Giving doctors the chance to mingle in a social setting is the impetus behind the American Opthalmological Society's golf event, held in conjunction with the group's annual meeting the weekend before Memorial Day. The annual meeting typically draws 100 to 150 attendees, while 20 to 30 men and about 10 women play in the golf tournaments. Separate tournaments are held for men and women, as well as for spouses. The male players generally looks for a challenging course, while the female golfers usually view the tournament as more of a social event, says Lisa Brown, assistant director of association management services, AAO, San Francisco. But for all the players, the tournament “is a very important part of their interaction,” she says.

Brown also says the group looks for locations that are small and isolated, so the attendees can easily interact.

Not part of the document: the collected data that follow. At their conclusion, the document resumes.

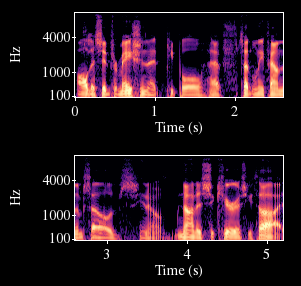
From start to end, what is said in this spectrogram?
all this information that people have suddenly found themselves, you know, not as secure as you thought.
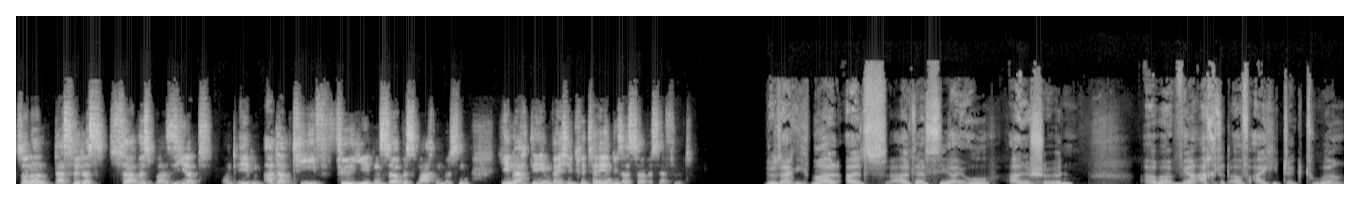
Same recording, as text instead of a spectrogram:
sondern dass wir das servicebasiert und eben adaptiv für jeden Service machen müssen, je nachdem, welche Kriterien dieser Service erfüllt. Du sag ich mal, als alter CIO, alles schön, aber wer achtet auf Architektur?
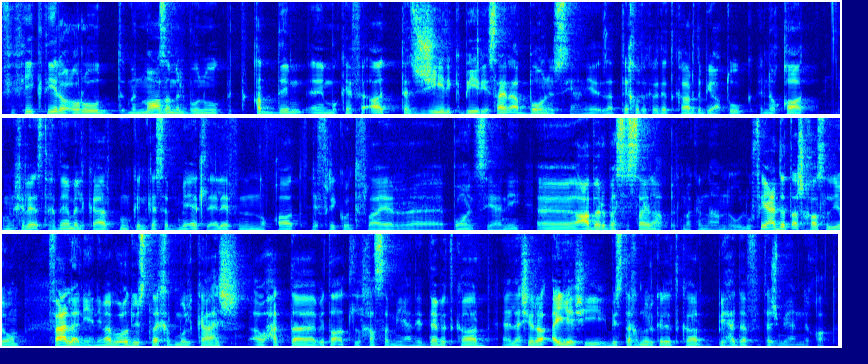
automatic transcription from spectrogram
في كثير عروض من معظم البنوك بتقدم مكافآت تسجيل كبيره sign up bonus يعني إذا بتاخذ credit card بيعطوك نقاط ومن خلال استخدام الكارت ممكن كسب مئات الآلاف من النقاط ال frequent flyer points يعني آه، عبر بس ال sign up مثل ما كنا عم نقول وفي عدة أشخاص اليوم فعلا يعني ما بيقعدوا يستخدموا الكاش أو حتى بطاقة الخصم يعني ال debit card لشراء أي شيء بيستخدموا ال credit card بهدف تجميع النقاط.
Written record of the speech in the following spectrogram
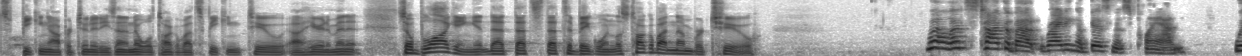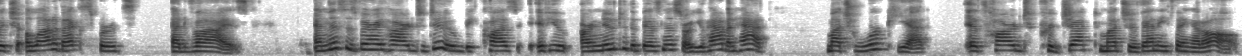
speaking opportunities. And I know we'll talk about speaking too uh, here in a minute. So blogging, that that's that's a big one. Let's talk about number two. Well, let's talk about writing a business plan, which a lot of experts advise. And this is very hard to do because if you are new to the business or you haven't had much work yet, it's hard to project much of anything at all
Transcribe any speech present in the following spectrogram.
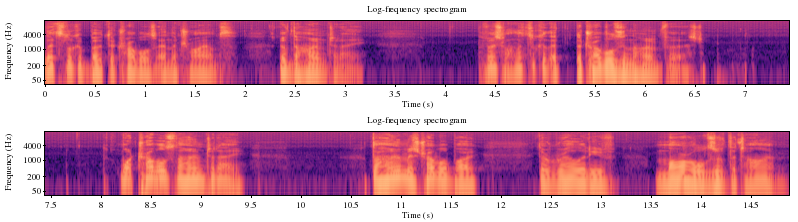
Let's look at both the troubles and the triumphs of the home today. The first one, let's look at the, the troubles in the home first. What troubles the home today? The home is troubled by the relative morals of the time.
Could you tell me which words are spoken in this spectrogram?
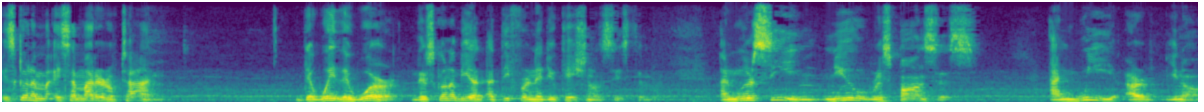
It's gonna it's a matter of time. The way they were there's gonna be a, a, different educational system. And we're seeing new responses. And we are you know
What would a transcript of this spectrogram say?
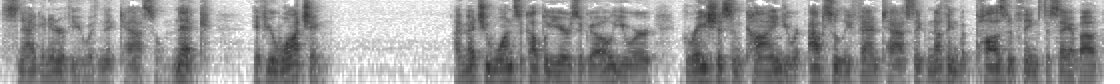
snag an interview with Nick Castle. Nick, if you're watching, I met you once a couple years ago. You were gracious and kind. You were absolutely fantastic. Nothing but positive things to say about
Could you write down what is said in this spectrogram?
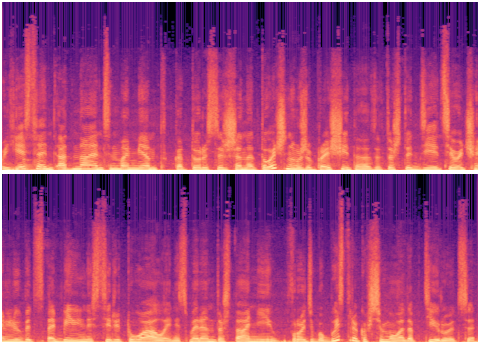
Есть да. одна, один момент, который совершенно точно уже просчитан, это то, что дети очень любят стабильность и ритуалы, несмотря на то, что они вроде бы быстро ко всему адаптируются,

This May's event, for instance, was held at The Homestead in Hot Springs, Va.

Brown says the AOS is a “creature of habit” in that the 18-hole tournament runs pretty much the same way each year. Planning begins a year in advance. “Perpetual” trophies are awarded, and teams are paired primarily based on player requests. A volunteer AOS member works with Brown as athletic director of the meeting, doing things like playing in the first foursome so he can be there at the end to collect the score cards.

Attendees pay their own fees, and the event has no sponsorships or affiliations with other corporations or organizations, notes Brown.

Bringing Reps and Doctors Together

Another branch of the AAO, The Foundation of the American Academy of Ophthalmology, holds an annual golf outing at the Presidio Golf Course in San Francisco each fall as part of the FAAO's Corporate Advisory Council Symposium.

The event is a chance for corporate AAO members such as pharmaceutical companies and medical device manufacturers to interact with opinion leaders and find out what is happening within the industry, says Casey Hickey, director of resource development for the AAO. The golf outing typically has about 20 players, and has in the past been by invitation only to a handful of Corporate Advisory Council (CAC) members. Hickey, who planned the event for the first time in 2000, says attendance will likely increase this year, as the event will be opened up to all CAC members.

“We feel it's more appropriate to be more inclusive of the entire CAC membership and to give them this opportunity to have a more relaxed, social interaction with Academy leaders,” she says.

As the main idea behind the event is interaction, company reps are paired with physicians for the golf foursomes. But Hickey says there's no worry about conflicts of interest because participating companies are not asked to donate prizes.

For tips on negotiating with a golf course, see next page. For a discussion about golf and physician education, see “Golf's Role in CME,” page 112.